It's actually because of two different reasons. As things get more expensive, first of all, we can't afford as much of it generally, because of the effect on our income. The other reason, and it goes along with this, that we buy less of something as it gets more expensive is because we're usually able to find substitutes to that good or service.
Now we need to talk about the idea that for some goods and services people will respond a lot when the price changes. So for example, if I stick with my Granny Smith apples, when the price goes up for just Granny Smith apples, people will probably respond a lot to this, because there are so many different brands of apples. So either they buy a different brand of apple, or they just purchase a different fruit. And that's because there are many different substitutes, like I said, to Granny Smith apples.
But for some good people will not respond as much when the price changes. So the example I came up with was gasoline. As gasoline gets more expensive, generally speaking, most people still want to drive.
But at some point, people do start to alter their behaviors. Some people do need to make changes as gasoline gets more expensive and impacts their income. And so we see that people begin to carpool more often, go on fewer longer trips, maybe utilize public transportation, or really consider locating closer to work. So here, gasoline is though more difficult to substitute than a brand of apple, so people don't tend to respond as much.
Are there exceptions to this, or is there anything where if the price goes up people still buy the same amount? It's pretty rare, these are special cases. But I'm using a very extreme example here, for like a life-saving medicine that someone needs regardless of price. And this is actually said to be a perfectly inelastic demand, meaning people don't respond at all as the price changes. So that's one example.
But keep in mind, these things are pretty rare. For the most part, as price goes up, people buy less. And as price goes down, people do tend to buy more.
All of this that I've been talking about though, assumes this law of ceteris paribus, which is defined as holding everything else constant. So as I've been talking about the price of Granny Smith apples going up, we can expect that people will buy fewer Granny Smith apples. But what we're assuming here is that only the price of Granny Smith apples has changed. For example, the price of Gala apples didn't change, the price of oranges or bananas didn't change, my income didn't change.
That's why a change in price is going to be seen as movement along a curve. So if I go back to this demand schedule and demand graph, notice as the price of Granny Smith apples, I buy more. Because price is on this axis and quantity is on this axis, it's only involving these two variables here, price and quantity. Since it's just describing a relationship between the y- and x-axis, we just move from one point to the next as price changes, to move along the curve. And this is really important when we talk about how we say this.
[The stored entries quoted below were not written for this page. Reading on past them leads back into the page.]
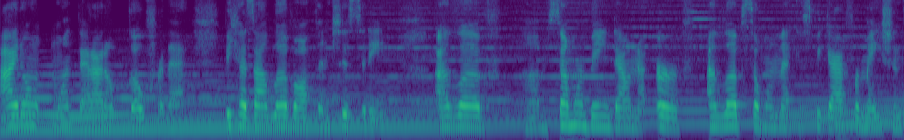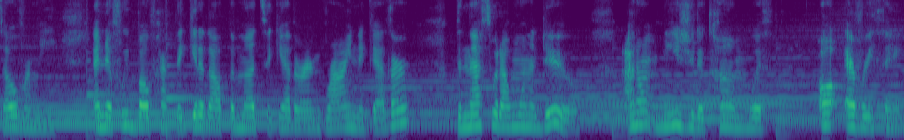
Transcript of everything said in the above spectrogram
I don't want that. I don't go for that because I love authenticity. I love um, someone being down to earth. I love someone that can speak affirmations over me. And if we both have to get it out the mud together and grind together, then that's what I want to do. I don't need you to come with all everything.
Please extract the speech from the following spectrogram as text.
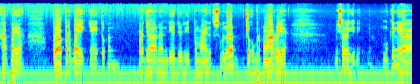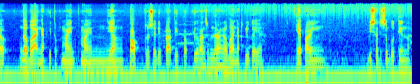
apa ya pola terbaiknya itu kan perjalanan dia dari pemain itu sebenarnya cukup berpengaruh ya. Misalnya gini mungkin ya nggak banyak itu pemain-pemain yang top terus jadi pelatih top juga kan sebenarnya nggak banyak juga ya. Ya paling bisa disebutin lah.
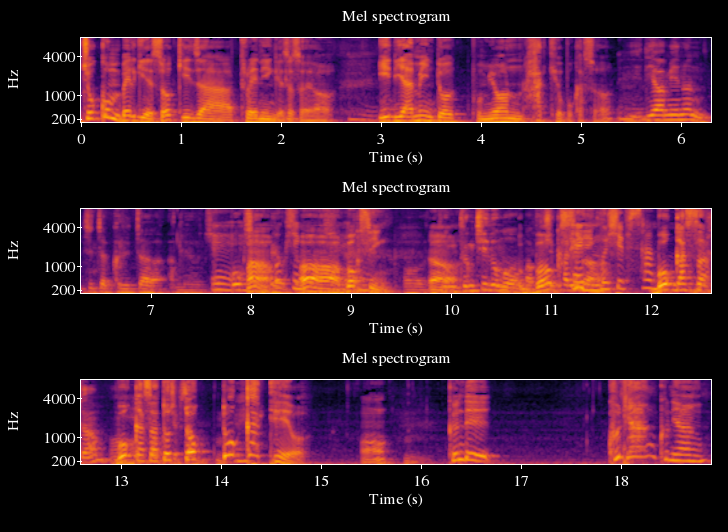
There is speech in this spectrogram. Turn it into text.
조금 벨기에서 기자 트레이닝 했었어요. 이디아민도 보면 학교 못 가서. 이디아민은 진짜 글자 안 배웠지. 예, 복싱 어, 배웠지. 복싱. 어, 어, 복싱. 어, 어. 등, 등치도 뭐막 복싱. 193. 못 갔어. 93? 못 어, 갔어. 또 93. 똑, 똑같아요. 어. 근데 그냥 그냥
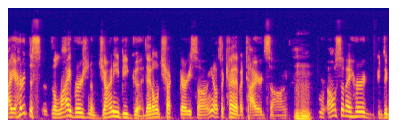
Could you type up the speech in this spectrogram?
I heard this the live version of Johnny B. Goode, that old Chuck Berry song. You know, it's a kind of a tired song. Mm-hmm. All of a sudden, I heard the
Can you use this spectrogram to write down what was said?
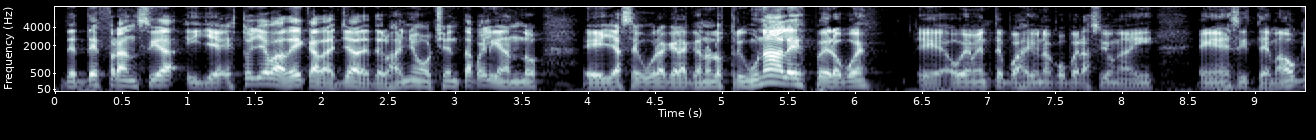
desde Francia y esto lleva décadas ya, desde los años 80 peleando. Ella asegura que la ganó los tribunales, pero pues eh, obviamente pues hay una cooperación ahí en ese sistema. Ok,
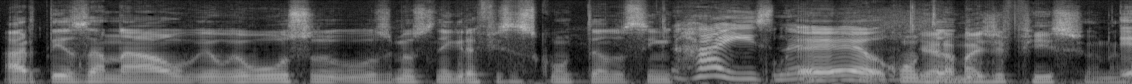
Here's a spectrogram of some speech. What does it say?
artesanal. Eu, eu ouço os meus cinegrafistas contando assim, Raiz, né? é, contando era mais difícil, né? É,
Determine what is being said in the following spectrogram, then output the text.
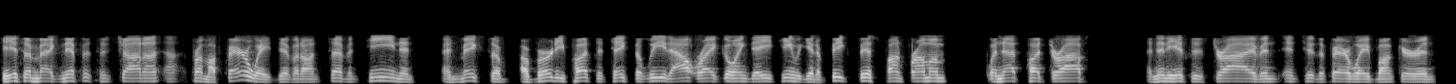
He hits a magnificent shot on, uh, from a fairway divot on 17 and and makes a, a birdie putt to take the lead outright going to 18. We get a big fist pump from him when that putt drops and then he hits his drive in, into the fairway bunker and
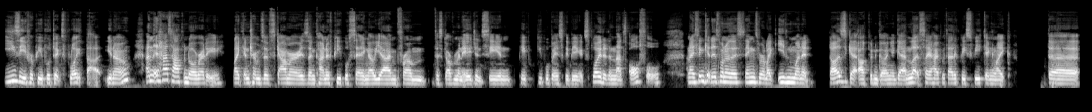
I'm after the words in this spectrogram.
easy for people to exploit that, you know? And it has happened already, like in terms of scammers and kind of people saying, oh, yeah, I'm from this government agency and pe- people basically being exploited. And that's awful. And I think it is one of those things where, like, even when it does get up and going again, let's say, hypothetically speaking, like the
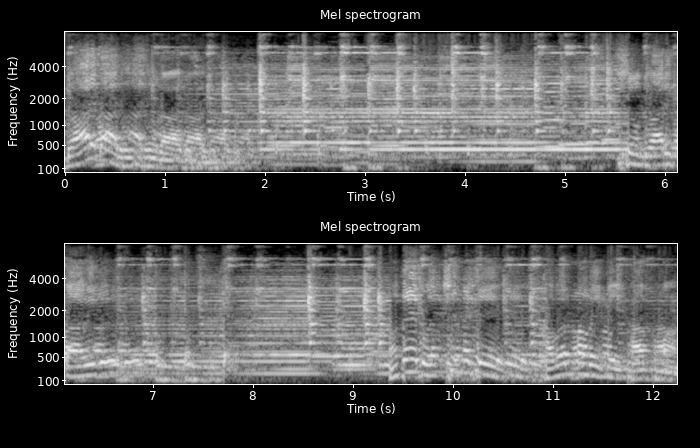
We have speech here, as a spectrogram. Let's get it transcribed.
દ્વારકાધીશનું રાજ છે શું દ્વારિકા આવી ગઈ એક લક્ષ્ય નથી ખબર ન રહી કઈ ખાસમાં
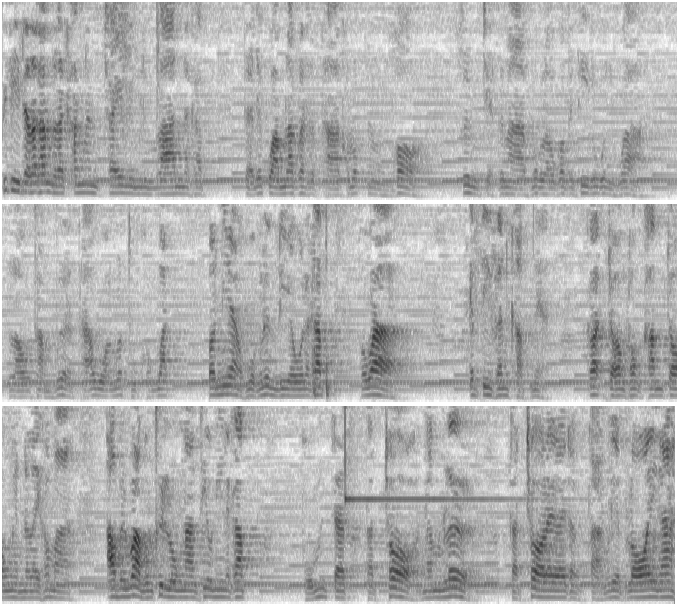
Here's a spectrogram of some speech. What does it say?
พิธีแต่ละครั้งแต่ละครั้งนั้นใช้ริมริมร้านนะครับ แต่ด้วยความรักและศรัทธาเคารพในหลวงพ่อ ซึ่งเจตนาพวกเราก็เป็นที่รู้กันอยู่ว่า เราทำเพื่อถาวรวัตถุของวัด ตอนนี้ห่วงเรื่องเดียวนะครับ เพราะว่าเอฟตีแฟนคลับเนี่ยก็จองทองคำจองเงินอะไรเข้ามา เอาเป็นว่าผมขึ้นโรงงานเที่ยวนี้นะครับ ผมจะตัดช่อนำเลิกตัดช่ออะไรๆต่างๆ เรียบร้อยนะ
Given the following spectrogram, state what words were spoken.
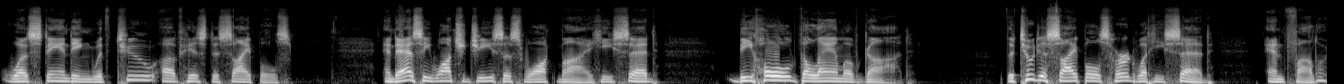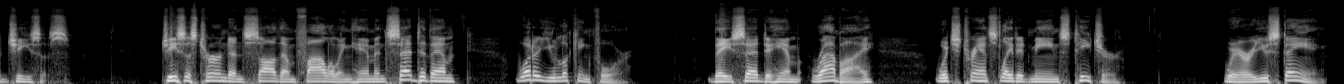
was standing with two of his disciples and as he watched Jesus walk by, he said, Behold the Lamb of God. The two disciples heard what he said and followed Jesus. Jesus turned and saw them following him and said to them, What are you looking for? They said to him, Rabbi, which translated means teacher, where are you staying?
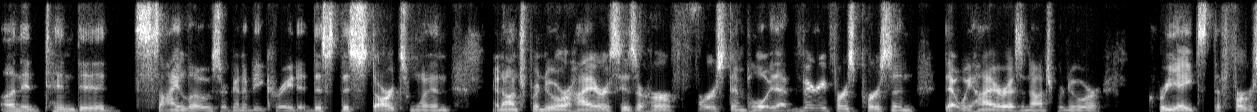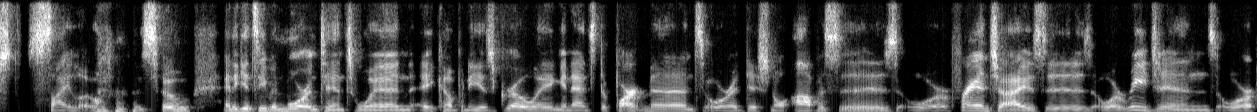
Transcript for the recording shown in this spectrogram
unintended silos are going to be created. This this starts when an entrepreneur hires his or her first employee. That very first person that we hire as an entrepreneur creates the first silo. so, and it gets even more intense when a company is growing and adds departments or additional offices or franchises or regions or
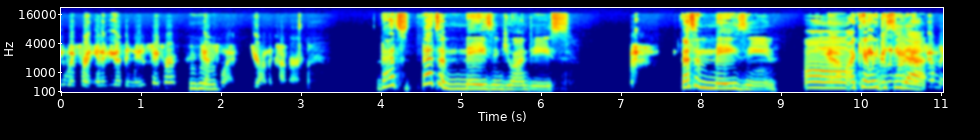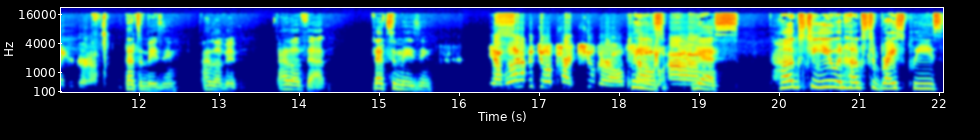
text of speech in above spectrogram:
you went for an interview at the newspaper, Mhm. guess what? You're on the cover. That's that's amazing, Jwaundace. That's amazing. Oh, Yeah, I can't wait to really see be a that. That's amazing. I love it. I love that. That's amazing. Yeah, we'll have to do a part two, girl. Please. So, um, yes. Hugs to you and hugs to Bryce, please.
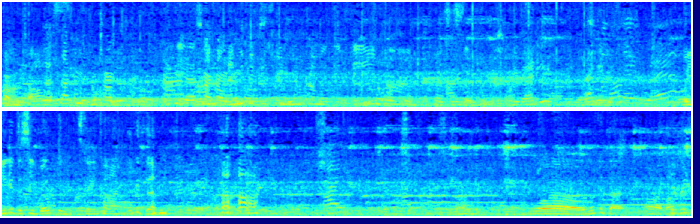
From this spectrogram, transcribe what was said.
That's not coming from China. Yeah, that's not coming. Well, you get to see both of them at the same time. Look at them. Whoa, look at that. Oh, I love it.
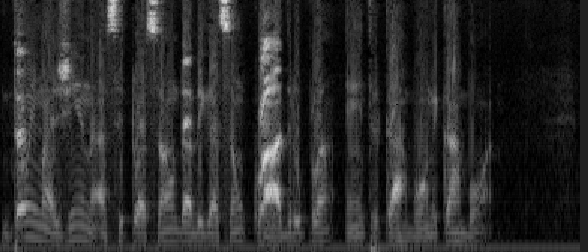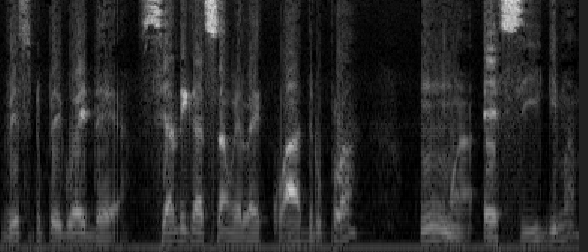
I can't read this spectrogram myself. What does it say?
Então imagina a situação da ligação quádrupla entre carbono e carbono. Vê se tu pegou a ideia. Se a ligação ela é quádrupla, uma é sigma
This is not a change in demand. You would not say, as the price falls, my demand goes up. You would say, as the price falls, my quantity demanded increases. And so we consider a price change a change in quantity demanded, not a change in demand itself. We'll be talking about that in a different tutorial.
In this tutorial we talked about how the law of demand describes the relationship between price and quantity. And you saw the inverse or negative relationship between them. And I talked about a very rare, special situation where maybe people don't respond at all as price goes up, but typically there is an inverse or negative relationship between them.
Keep in mind that when we're moving along this demand curve, we're holding everything else constant. And that law is the law of ceteris paribus. A change in price causes movement along the demand curve. And that's known as a change in quantity demanded. Thanks so much for listening, have a great day.
Law of Demand
The inverse correlation between price and quantity with all other variables fixed.
Holding all other variables constant.